Sunday, October 5, 2008
The Gate House by Nelson DeMille
I had never read any other books by Nelson DeMille so I had no warning about what was to come. Certainly his style of writing breathes life into and embodies all that is sarcastic in a protagonist and that fitted John Sutter to a T. I found John's sarcasm to be very difficult to relate to and his snideness made me feel less than sympathetic about the past events in his life. Frankly, in many ways, I am surprised that John ever had a family or friends to come back to. This book wraps up the story of the characters begun in the novel "The Gold Coast".
The book takes place on the Gold Coast on the eastern seaboard of America in the aftermath of 9/11. I only mention this because it is spoken about frequently in the book as it pertains to the changes in people's consciousness about their invincibility or lack thereof.
John has returned from London, where he has been practising law since he returned from his 3 year adventure sailing around the world. He left his home and family originally when his wife shot her lover Frank Bellarosa, a mafia don, who was testifying for the FBI. The subsequent fallout of notoriety and tabloid fame created a monster that John needed to escape from.
John returns because an old family retainer of his exwife's family, the Stanhopes, is on her deathbed and as her executor he is needed. He takes up residence in the gate house of the old family estate and is disconcerted to find that the son of the old mafia don has moved into the new housing complex that was built on the grounds of Bellarosa's estate. John knows that the son bears his exwife Susan ill will and he is worried about her despite himself. John has had very little contact with his exwife but he needs to impress upon her the seriousness of this situation but also protect himself from further reprisal.

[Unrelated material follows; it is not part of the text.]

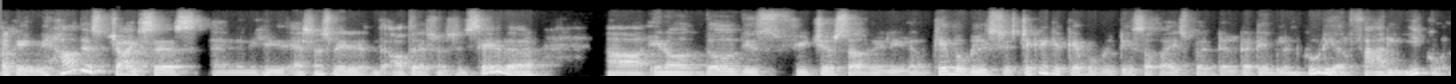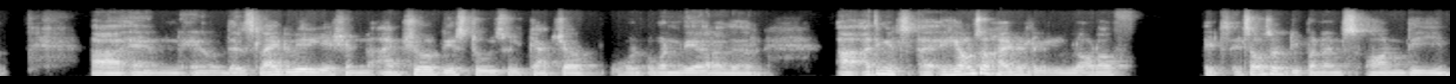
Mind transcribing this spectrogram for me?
okay, we have these choices, and then he essentially the author essentially say that, uh, you know, though these features are really you know, capabilities, technical capabilities of Iceberg, Delta Table, and Hudi are fairly equal. Uh, and you know, there's slight variation. I'm sure these tools will catch up one, one way or other uh, I think it's uh, he also highlighted a lot of it's it's also dependence on the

None of the characters were very likable people throughout the entire story but I still became invested in their eventual success and the conclusion was satisfying. Despite myself, I enjoyed this novel as it appealed to the inner secret tabloid reader in me but I found the book to be too long. Reminded me of reading Harold Robbins' books in my teens.